## EXERCISE MATERIAL
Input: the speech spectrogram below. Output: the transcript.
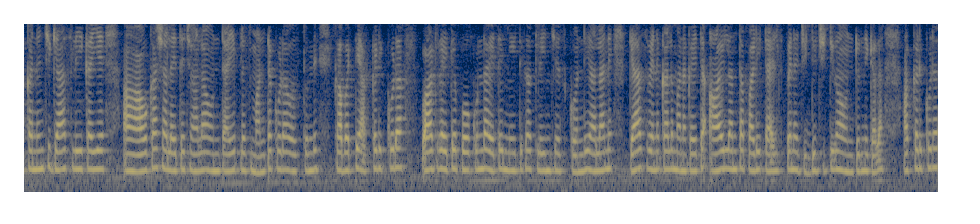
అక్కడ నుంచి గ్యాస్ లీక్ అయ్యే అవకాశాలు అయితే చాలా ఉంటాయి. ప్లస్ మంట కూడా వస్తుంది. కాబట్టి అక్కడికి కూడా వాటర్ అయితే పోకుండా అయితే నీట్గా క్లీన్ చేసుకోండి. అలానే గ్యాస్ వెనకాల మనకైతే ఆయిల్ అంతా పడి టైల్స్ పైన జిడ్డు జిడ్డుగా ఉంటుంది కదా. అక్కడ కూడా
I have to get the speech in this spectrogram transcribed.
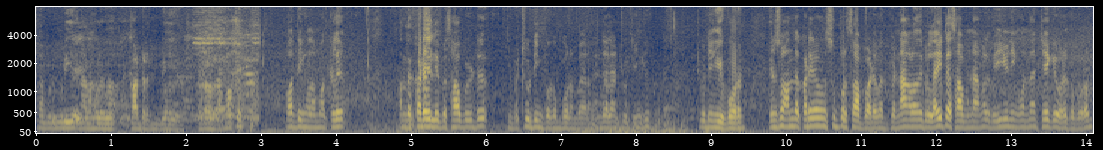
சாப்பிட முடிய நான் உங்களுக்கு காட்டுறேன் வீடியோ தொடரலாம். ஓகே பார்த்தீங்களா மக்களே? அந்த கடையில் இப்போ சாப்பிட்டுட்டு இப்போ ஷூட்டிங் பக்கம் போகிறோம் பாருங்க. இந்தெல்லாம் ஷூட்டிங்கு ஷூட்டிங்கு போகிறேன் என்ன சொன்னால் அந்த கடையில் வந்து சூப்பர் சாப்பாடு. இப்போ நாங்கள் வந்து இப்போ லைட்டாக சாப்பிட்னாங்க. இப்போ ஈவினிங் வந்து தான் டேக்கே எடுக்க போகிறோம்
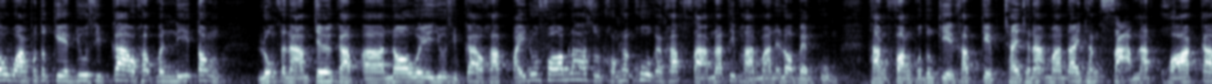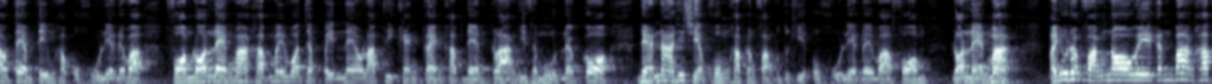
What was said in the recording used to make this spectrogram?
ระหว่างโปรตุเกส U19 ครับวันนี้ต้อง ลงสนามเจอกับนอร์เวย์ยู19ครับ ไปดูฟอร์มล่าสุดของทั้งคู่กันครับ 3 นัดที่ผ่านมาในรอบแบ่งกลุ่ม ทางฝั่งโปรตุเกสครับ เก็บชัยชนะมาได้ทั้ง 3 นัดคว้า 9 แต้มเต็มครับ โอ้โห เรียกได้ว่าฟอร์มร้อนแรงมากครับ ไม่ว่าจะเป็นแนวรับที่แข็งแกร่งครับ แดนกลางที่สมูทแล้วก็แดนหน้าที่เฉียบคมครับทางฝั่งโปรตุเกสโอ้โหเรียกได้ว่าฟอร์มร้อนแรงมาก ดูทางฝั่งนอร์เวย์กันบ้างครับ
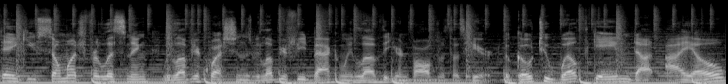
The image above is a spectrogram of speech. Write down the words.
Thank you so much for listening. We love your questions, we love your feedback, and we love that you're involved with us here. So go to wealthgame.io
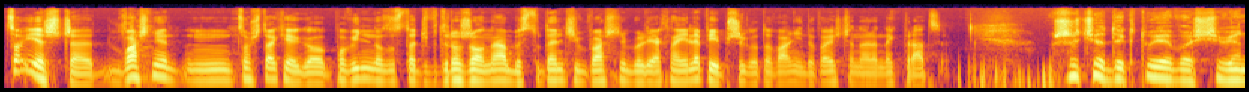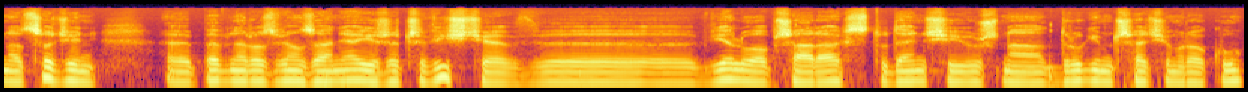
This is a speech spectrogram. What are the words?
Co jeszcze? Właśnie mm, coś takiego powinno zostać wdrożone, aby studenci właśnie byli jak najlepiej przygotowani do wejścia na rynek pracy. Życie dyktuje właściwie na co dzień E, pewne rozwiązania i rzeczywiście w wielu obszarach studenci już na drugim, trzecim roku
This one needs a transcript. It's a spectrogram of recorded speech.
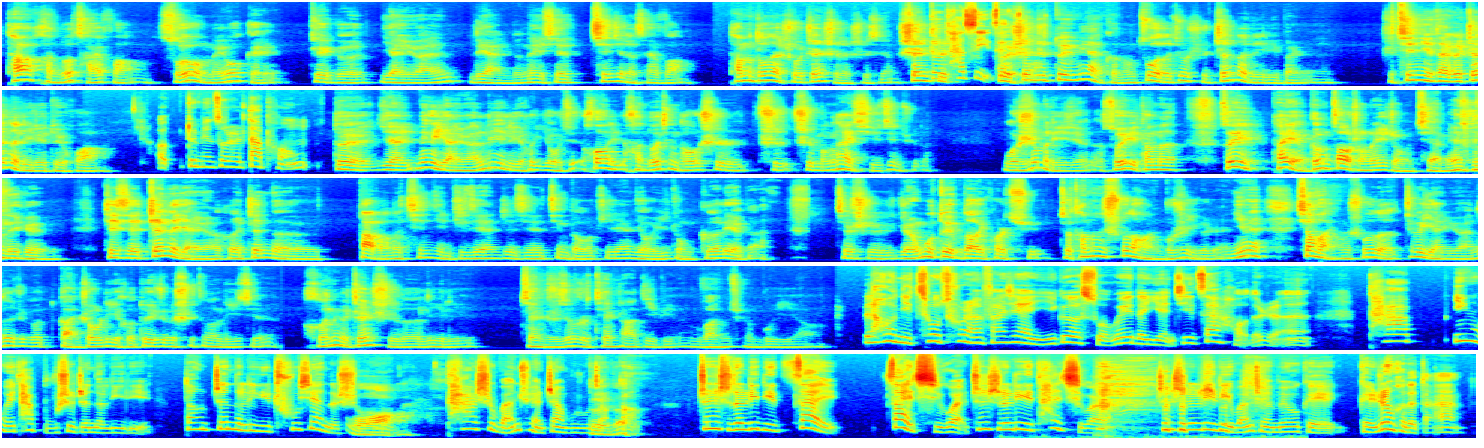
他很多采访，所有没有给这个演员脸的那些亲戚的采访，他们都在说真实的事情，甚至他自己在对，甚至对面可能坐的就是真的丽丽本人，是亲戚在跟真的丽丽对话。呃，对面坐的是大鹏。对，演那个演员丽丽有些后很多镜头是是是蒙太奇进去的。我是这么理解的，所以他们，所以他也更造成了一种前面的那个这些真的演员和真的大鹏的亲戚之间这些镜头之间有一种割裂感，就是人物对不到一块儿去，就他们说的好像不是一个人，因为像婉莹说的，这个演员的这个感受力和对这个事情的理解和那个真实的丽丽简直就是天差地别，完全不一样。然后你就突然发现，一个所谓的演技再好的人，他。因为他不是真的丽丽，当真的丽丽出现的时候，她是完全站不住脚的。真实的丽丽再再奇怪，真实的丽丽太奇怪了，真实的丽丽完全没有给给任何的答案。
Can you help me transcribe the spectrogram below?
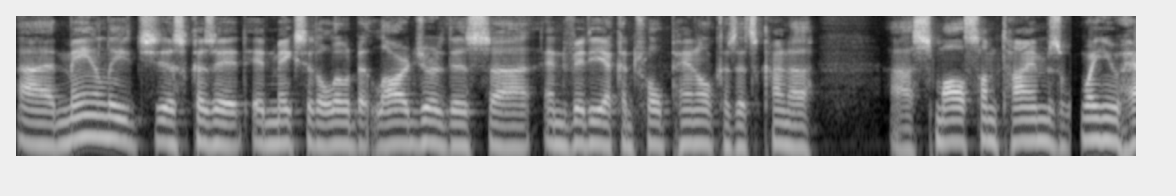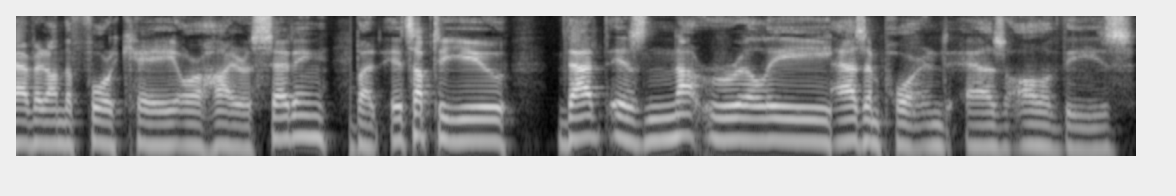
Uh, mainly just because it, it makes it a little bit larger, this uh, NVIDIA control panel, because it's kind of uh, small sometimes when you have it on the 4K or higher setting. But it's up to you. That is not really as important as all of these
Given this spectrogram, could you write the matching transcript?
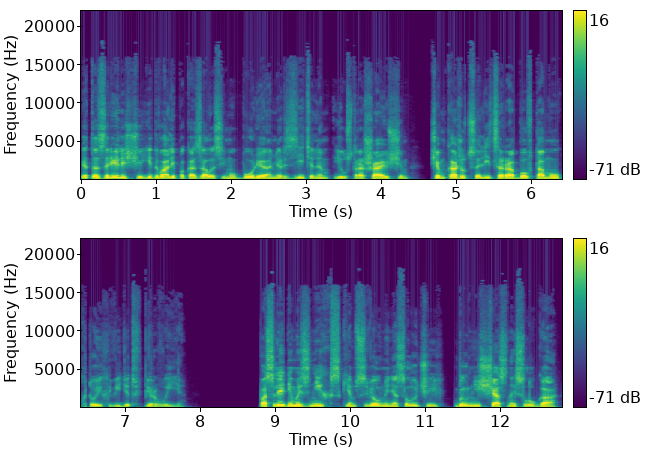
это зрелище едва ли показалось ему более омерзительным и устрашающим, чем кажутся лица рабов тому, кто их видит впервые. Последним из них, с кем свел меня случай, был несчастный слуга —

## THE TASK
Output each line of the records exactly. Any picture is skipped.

## RESULT OF THE TASK
Input: the speech spectrogram below. Output: the transcript.
అక్కడ నుంచి గ్యాస్ లీక్ అయ్యే అవకాశాలు అయితే చాలా ఉంటాయి. ప్లస్ మంట కూడా వస్తుంది. కాబట్టి అక్కడికి కూడా వాటర్ అయితే పోకుండా అయితే నీట్గా క్లీన్ చేసుకోండి. అలానే గ్యాస్ వెనకాల మనకైతే ఆయిల్ అంతా పడి టైల్స్ పైన జిడ్డు జిడ్డుగా ఉంటుంది కదా. అక్కడ కూడా
I have to get the speech in this spectrogram transcribed.
சாப்பிட முடிய நான் உங்களுக்கு காட்டுறேன் வீடியோ தொடரலாம். ஓகே பார்த்தீங்களா மக்களே? அந்த கடையில் இப்போ சாப்பிட்டுட்டு இப்போ ஷூட்டிங் பக்கம் போகிறோம் பாருங்க. இந்தெல்லாம் ஷூட்டிங்கு ஷூட்டிங்கு போகிறேன் என்ன சொன்னால் அந்த கடையில் வந்து சூப்பர் சாப்பாடு. இப்போ நாங்கள் வந்து இப்போ லைட்டாக சாப்பிட்னாங்க. இப்போ ஈவினிங் வந்து தான் டேக்கே எடுக்க போகிறோம்
What was said in the recording used to make this spectrogram?
ระหว่างโปรตุเกส U19 ครับวันนี้ต้อง ลงสนามเจอกับนอร์เวย์ยู19ครับ ไปดูฟอร์มล่าสุดของทั้งคู่กันครับ 3 นัดที่ผ่านมาในรอบแบ่งกลุ่ม ทางฝั่งโปรตุเกสครับ เก็บชัยชนะมาได้ทั้ง 3 นัดคว้า 9 แต้มเต็มครับ โอ้โห เรียกได้ว่าฟอร์มร้อนแรงมากครับ ไม่ว่าจะเป็นแนวรับที่แข็งแกร่งครับ แดนกลางที่สมูทแล้วก็แดนหน้าที่เฉียบคมครับทางฝั่งโปรตุเกสโอ้โหเรียกได้ว่าฟอร์มร้อนแรงมาก ดูทางฝั่งนอร์เวย์กันบ้างครับ
The image above is a spectrogram of speech. Write down the words.
Thank you so much for listening. We love your questions, we love your feedback, and we love that you're involved with us here. So go to wealthgame.io
This is a speech spectrogram. What are the words?
Co jeszcze? Właśnie mm, coś takiego powinno zostać wdrożone, aby studenci właśnie byli jak najlepiej przygotowani do wejścia na rynek pracy. Życie dyktuje właściwie na co dzień E, pewne rozwiązania i rzeczywiście w wielu obszarach studenci już na drugim, trzecim roku
This one needs a transcript. It's a spectrogram of recorded speech.
他很多采访，所有没有给这个演员脸的那些亲戚的采访，他们都在说真实的事情，甚至他自己在对，甚至对面可能坐的就是真的丽丽本人，是亲戚在跟真的丽丽对话。呃，对面坐的是大鹏。对，演那个演员丽丽有些后很多镜头是是是蒙太奇进去的。我是这么理解的，所以他们，所以他也更造成了一种前面的那个这些真的演员和真的大鹏的亲戚之间这些镜头之间有一种割裂感，就是人物对不到一块儿去，就他们说的好像不是一个人，因为像婉莹说的，这个演员的这个感受力和对这个事情的理解和那个真实的丽丽简直就是天差地别，完全不一样。然后你就突然发现，一个所谓的演技再好的人，他。因为他不是真的丽丽，当真的丽丽出现的时候，她是完全站不住脚的。真实的丽丽再再奇怪，真实的丽丽太奇怪了，真实的丽丽完全没有给给任何的答案。
Can you help me transcribe the spectrogram below?
Uh, mainly just because it, it makes it a little bit larger, this uh, NVIDIA control panel, because it's kind of uh, small sometimes when you have it on the 4K or higher setting. But it's up to you. That is not really as important as all of these
Given this spectrogram, could you write the matching transcript?
это зрелище едва ли показалось ему более омерзительным и устрашающим, чем кажутся лица рабов тому, кто их видит впервые. Последним из них, с кем свел меня случай, был несчастный слуга —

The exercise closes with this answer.